|Provincia Mauretania Sitifensis|
|Province of the Roman Empire|
|Historical era||Classical antiquity|
|•||Byzantine creation of "Mauretania Prima"||AD 585|
|Today part of||Algeria|
In the later division of the Roman Empire under the Emperor Diocletian, the eastern part of Mauretania Caesariensis, from Saldae to the river Ampsaga, was erected into a new province, and called Mauretania Sitifensis from the inland town of Setifis (Setif in actual Algeria).
At the time of Constantine the Great, Mauretania Sitifensis was assigned to the administrative Diocese of Africa, in the praetorian prefecture of Italy. The new province had a huge economic development in the IV century, until the conquest by the Vandals. In this province the Donatism Christian denomination challenged the Roman Church, that was the main local religion after Constantine, while Setifis was a center of Mithraism.
While in certain areas under Vandal and Byzantine control, most of Mauretania Sitifensis (until 578 AD) was ruled by Berber kingdoms like the Kingdom of Altava. Only the coastal area around Saldae and Setifis remained fully Romanized.
Byzantine emperor Maurice in 585 AD created the province of "Mauretania Prima" and erased the old Mauretania Sitifensis. Indeed, the emperor Maurice in that year created the office of "Exarch", which combined the supreme civil authority of a praetorian prefect and the military authority of a magister militum, and enjoyed considerable autonomy from Constantinople. Two exarchates were established, one in Italy, with seat at Ravenna (hence known as the Exarchate of Ravenna), and one in Africa, based at Carthage and including all imperial possessions in the Western Mediterranean. The first African exarch was the Patricius Gennadius: he was appointed as magister militum Africae in 578 AD, and quickly defeated the Romano-Moorish kingdom of Garmul in Mauretania extending the territory of the Mauretania Sitifensis. Among the provincial changes done by emperor Maurice, Mauretania Caesariensis and Mauretania Sitifensis were merged to form the new province of "Mauretania Prima".
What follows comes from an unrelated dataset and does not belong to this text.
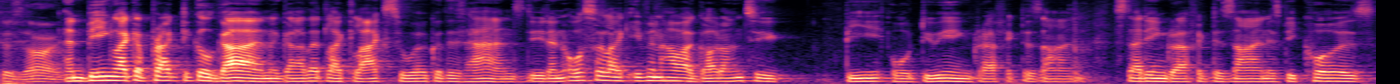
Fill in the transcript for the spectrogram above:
design. and being like a practical guy and a guy that like likes to work with his hands dude and also like even how i got onto be or doing graphic design studying graphic design is because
Mauretania Sitifensis initially had an area of 17800 square miles and had a good agriculture (cereals, etc..), that was exported through the port of Saldae. But under Byzantine control the province was reduced to only the coastal section, with one third of the original area.
- Map of Mauretania Sitifensis (in blue color)
- Serge Lancel et Omar Daoud, "L'Algérie antique : De Massinissa à saint Augustin" Chapter: Mauretanie
- H. Jaubert, Anciens évêchés et ruines chrétiennes de la Numidie et de la Sitifienne, in Recueil des Notices et Mémoires de la Société archéologique de Constantine, vol. 46, 1913
- Mauretania Sitifensis, p. 639-640
- Arrowsmith, Aaron. A Compendium of Ancient and Modern Geography. Editor E.P. Williams, 1856 (New York Library) New York, 2007
- Serge Lancel et Omar Daoud. L'Algérie antique : De Massinissa à saint Augustin, Place des Victoires, 2008 (ISBN 9782844591913)
- Martindale, John R.; Jones, A.H.M.; Morris, John (1992), The Prosopography of the Later Roman Empire – Volume III, AD 527–641, Cambridge University Press, ISBN 0-521-20160-8
- Shlosser, Franziska E. (1994). The Reign of the Emperor Maurikios (582–602). A reassessment (Historical Monographs 14). Athens.